Tuesday, December 13, 2011

American Widow

American Widow
by Alissa Torres and Sungyoon Choi
Villard, 2008. 209 pgs. Biography

Torres's husband, Eddie, started work at Cantor Fitzgerald in the World Trade Center on September 10, 2001. The next day, Alissa became one of the terrorist widows of 9/11. This book chronicles Alissa's first year without Eddie—including the birth of their child, two months after his death. It also traces their courtship, marriage and the last few days of Eddie's life.

I have read a number of graphic memoirs, and a number of memoirs about grief, and I think this book combines the best qualities of both. The illustrations and the gaps in the story give it more power than words alone would; sometimes a picture really is the best way to convey powerful emotions. The choice of colors was also interesting; most of the book uses only three colors in the illustrations, except for a few pages that really stand out because of their difference. I thought this was an excellent book, both as a memoir about a personal tragedy and a commentary on a major event in our country’s history.


1 comment:

ACS said...

Alissa’s life changed drastically when her husband died on his second day of work in the World Trade Center. Their marriage may have been a little strained, but the loss of her husband was devastating nonetheless.

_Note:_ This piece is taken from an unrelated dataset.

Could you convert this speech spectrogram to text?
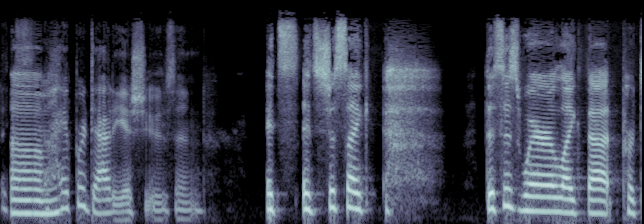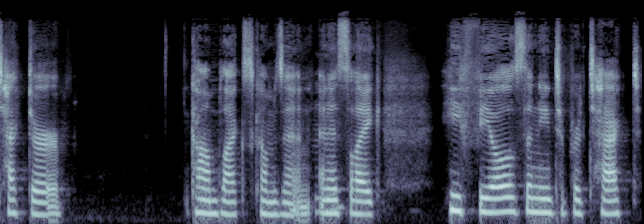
it's Um, hyper daddy issues, and It's it's just like this is where like that protector complex comes in and Mhm. it's like he feels the need to protect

This was the first graphic memoir I have read, and I also really appreciated the limited color scheme and its symbolism. The story was very easy to follow, but there were times when I found myself a little frustrated by Alissa, much like some of the other characters depicted, and that’s not something I’m proud of. I wanted her to wake up from her catatonic state and get the things done she needed to, but she couldn’t. She really couldn’t. I suppose that’s what makes this story feel so realistic. She didn’t gloss over the debilitating effects of grief. Having never experienced such grief personally, this wasn’t something I could relate to, but I’m glad I got to learn about it a little more in such an interesting way. The graphic novel format really added something extra.